One of the absolutely coolest things at SIGGRAPH this year was in the emerging technologies area. it was a device that stimulated your vestibular system by delivering small amounts of electric current behind your ears, called galvanic vestibular stimulation (GVS). And yes, it allows you to control a person’s movement. I know this because, after signing a waiver, I was able to actually try it out. first, I cleaned off the back of my ears and applied a bit of water. Then I put on a pair of headphone like devices. I was also given a small remote that permitted me to turn down the amplification of the current should it hurt. After getting into the gear, you stand up and walk forward and the staff in the booth proceed to turn you left and right while you try to walk straight. It was crazy!! the thing was, you couldn’t fight it…your body would just turn. Contrary to the ‘you will not experience any discomfort’ it actually stung a bit behind my ears, kinda like when you lick a 9-volt battery. Click here to see video of a remotely controlled person.
This is fun!
Saturday, August 06, 2005
the first week of August I spent in los angeles at the 23rd annual ACM SIGGRAPH conference, otherwise known as the International Conference on Computer Graphics and Interactive Techniques. a few observations of conferences: from the outside, it looks like its about going to the industry talks, and the show floor to see the latest commercial products. for me, I spend a lot more time in hallway conversations and random run-ins in hotel lobbies discussing industry and career passions than I do in the presentations. this is not to say I don’t spend time in the sessions or the show floor because there is plenty of that, but, especially at SIGGRAPH, there are many, many people to talk to about lots of issues. many of those folks are friends of mine from grad school, most of which are still in the industry to the point that we have an annual reunion at the conference.

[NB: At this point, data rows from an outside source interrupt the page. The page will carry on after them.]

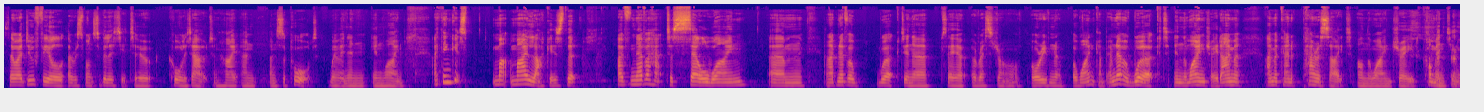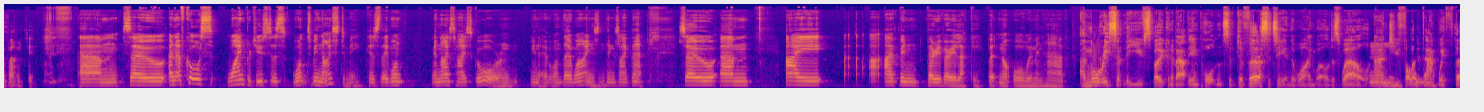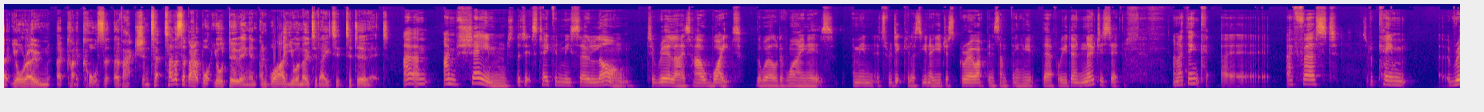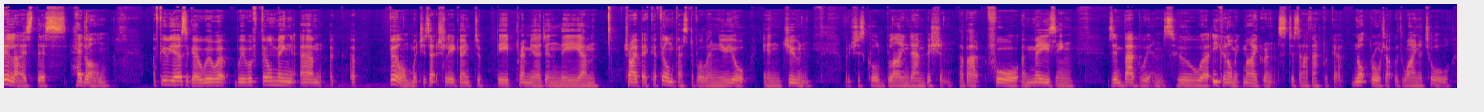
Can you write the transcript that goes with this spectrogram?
So I do feel a responsibility to call it out and high, and, and support women in, in wine. I think it's my, my luck is that I've never had to sell wine, um, and I've never worked in a say a, a restaurant or, or even a, a, wine company. I've never worked in the wine trade. I'm a I'm a kind of parasite on the wine trade, commenting about it. Um, so, and of course, wine producers want to be nice to me because they want a nice high score and you know on their wines and things like that. So um, I I've been very very lucky, but not all women have. And more recently, you've spoken about the importance of diversity in the wine world as well, mm. and you followed mm. that with uh, your own uh, kind of course of action. T- tell us about what you're doing and, and why you were motivated to do it. Um, I'm shamed that it's taken me so long to realize how white the world of wine is. I mean, it's ridiculous. You know, you just grow up in something and you, therefore you don't notice it. And I think uh, I first sort of came, realized this head on a few years ago. We were, we were filming um, a, a, film which is actually going to be premiered in the um, Tribeca Film Festival in New York in June which is called Blind Ambition, about four amazing Zimbabweans who were economic migrants to South Africa, not brought up with wine at all,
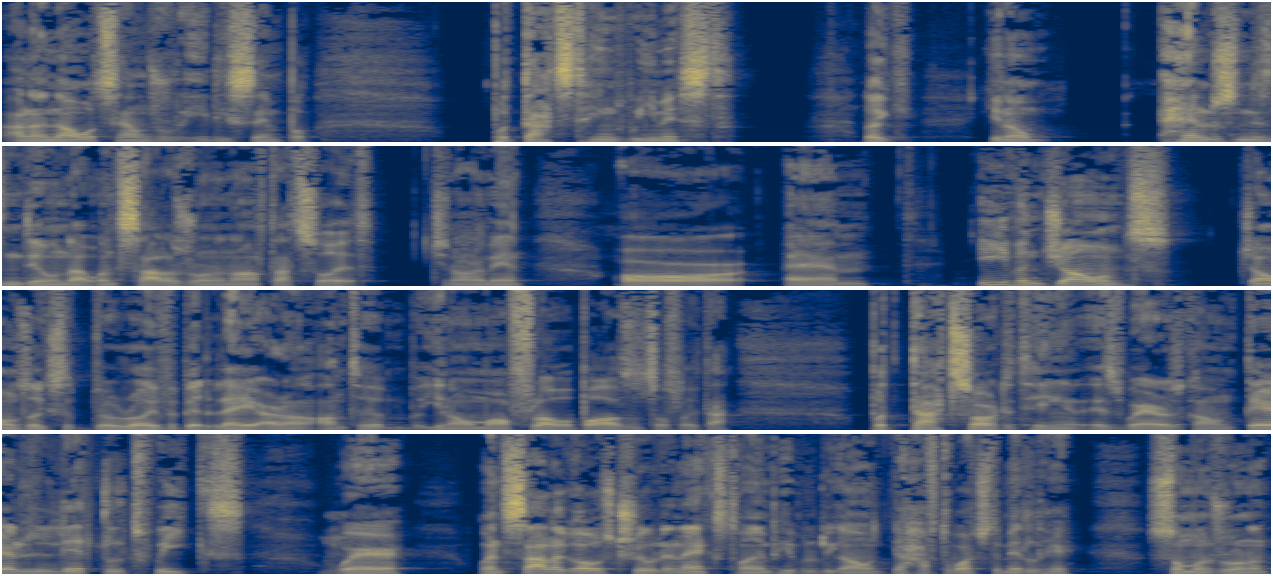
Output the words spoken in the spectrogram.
and I know it sounds really simple, but that's things we missed. Like, you know, Henderson isn't doing that when Salah's running off that side. Do you know what I mean? Or, um, even Jones. Jones likes to arrive a bit later onto, you know, more floater balls and stuff like that. But that sort of thing is where it's going. They're little tweaks mm. where when Salah goes through the next time, people will be going, you have to watch the middle here. Someone's running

siggraph observations at 30,000 ft: quieter than previous years, smaller show floor, felt a bit more serious than in the past. while the proceedings have grown in thickness over the years, I feel the quality of papers are still very high. the quality of the presentations also attest to that fact. one of the best was Michael deering’s paper in which he literally is trying to simulate the lower level visual system. the title of the paper is 'A Photon Accurate Model of the Human Eye' to do this, he grew an eye using some previously published work and showed the results of the simulation which grew all of the rods and cones in the proper distribution in the eye. fascinating stuff. far too much cool stuff and not enough time to read it, research it, or implement it.
the VR work is gone from SIGGRAPH, and it appears for the most part the game developers are going to GDC. for a short period of time in the last 90's, early 2000's, their was a larger crossover.
going to SIGGRAPH is always like a recharge for me, seeing just how big the universe of graphics is and how much there is left to explore!
most interesting to me was some work by EA Research folks on ocean waves and their implementation using PCA (piecewise component analysis) able to greatly compress the dataset necessary for deep ocean simulation.